The impact of collegiate and professional sports on consumers and the economy has intensified more in the last thirty years than in all the years which proceeded it. Millionaire players are no longer a novelty, billionaire owners have become the norm and today’s fans provide the fuel that fills the pipeline. The dawn of the AFL, the demise of the ABA, the arrival of the “super stadiums”, the emergence of women in sports, the pros and cons of having a Super Bowl in your city -- every decade has its highs and lows. Throughout it all, Barry Warner has watched, listened and learned. In this amusing account of some of the biggest moments in “sports consumerism," Barry shares his opinion of what worked and what didn’t and why the fans deserve more.

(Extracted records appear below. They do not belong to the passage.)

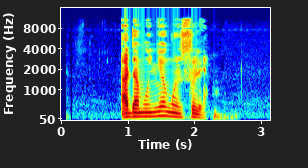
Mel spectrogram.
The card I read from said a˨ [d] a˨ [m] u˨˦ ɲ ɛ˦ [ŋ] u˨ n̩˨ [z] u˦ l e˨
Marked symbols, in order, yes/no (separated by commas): yes, yes, yes, no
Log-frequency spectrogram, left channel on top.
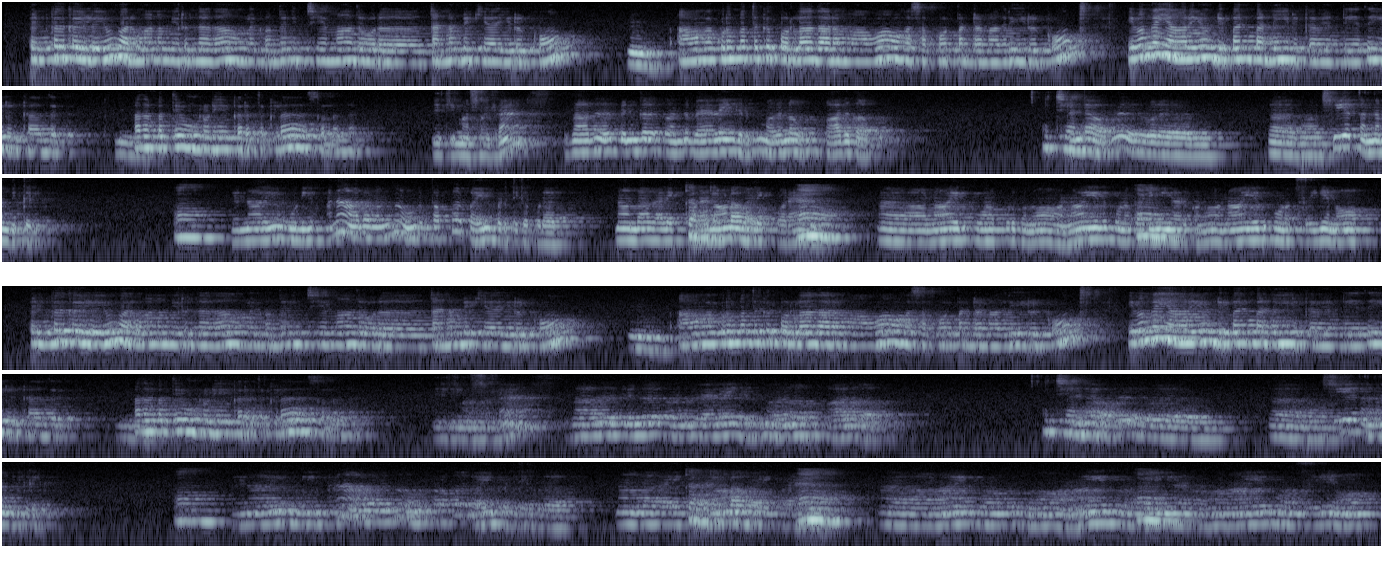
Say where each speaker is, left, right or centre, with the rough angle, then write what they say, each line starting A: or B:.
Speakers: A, on the left (about 50°); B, on the left (about 85°).
A: பெண்கள் கையிலயும் வருமானம் இருந்த தா அவுங்களுக்கு வந்து நிச்சயமா அது ஒரு தன்னம்பிக்கையா இருக்கு
B: ம்
A: அவுங்க குடும்பத்துக்கு பொருளாதாரமாவு அவுங்க சப்போர்ட் பண்ற மாதிரி இருக்கு இவுங்க யாரையு டிபெண்ட் பண்ணி இருக்க வேண்டியது இருக்காது
B: ம்
A: அத பத்தி உங்களுடைய கருத்துக்கள சொல்லுங்க
B: நிச்சயமா சொல்ற அதாவது பெண்களுக்கு வந்து வேலங்கிறது முதல்ல ஒரு பாதுகாப்பு
A: நிச்சயமா.
B: ரெண்டாவது ஒரு அ வ சுய தன்னம்பிக்கை
A: ம்.
B: என்னாலயையு முடியு ஆனா அத வந்து அவுங்க தப்ப பயன்படுத்திக்க கூடாது நா தா வேலைக்
A: கண்டிப்பா.
B: போற நானு வேலைக்கு போறே
A: ம்.
B: ஆ நா எதுக்கு உனக்கு குடுக்கணு நா எதுக்கு உனக்கு அடிமையா
A: ம்.
B: இருக்கணு நா எது ஒனக்கு செய்யணு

From the Houston Buffs to the Houston Dynamo, Houston’s amazing sports history has fascinated (and at times infuriated) fans and their families. Why were some franchises successes and others failures? What can the business community learn from this colorful cast of characters? Why did the Oilers leave, the Gamblers and the Comets disappear, and what’s up with the Astros in the American League? As always, Barry has an opinion and he’s not shy about sharing it with you. Make sure you leave plenty of time for Q&A!
With equal parts history and commentary, Barry Warner traces the path of sports communication from the baseball re-creations via Western Union, through black and white television and cable networks, right to the dawn of Sports Talk radio. This colorful, entertaining presentation is perfect for students of broadcast journalism as well as casual sports fans, and is designed to leave the audience in the know about the behind the scenes working of sports journalists.
Barry Warner has spoken to the Academy Association (whose members include Air Force Academy, West Point, and Annapolis graduates and former officers from ROTC, OTS, and OCS) and each time his remarks have been extremely entertaining, informative, and insightful. I heartily recommend him to any group that wants a cutting edge analysis of collegiate and professional sports. Barry is a high energy professional who never fails to deliver..
Barry does not just show up and speak. He met with us on several occasions to ask questions in order to understand the message we wanted him to deliver. Each time he came back with new ideas that made the presentation more powerful, upbeat and meaningful. We look forward to the next event with our employees and key clients. Barry Warner is more than the sports historian you see on television and have heard for years on radio. His stories on past and present athletes, astronauts and celebrities are priceless. The message for the audience on leadership, goals and overcoming adversity leaves a lasting impression.
Barry Warner is not only one of the truly knowledgeable and great sports commentators I have heard, but also adds a personality and directness many like me really enjoy. In addition to many personal contacts with him, I had the pleasure of hearing him speak to both the Houston Rotary Club and the 100 Jewish Men’s Club. He displayed great deal of humor and insight into the sports world. Not to be missed are the personal stories he told of his history in the sports field. It left the audience with an enjoyable and insight experience few of his colleagues have imparted with their audience.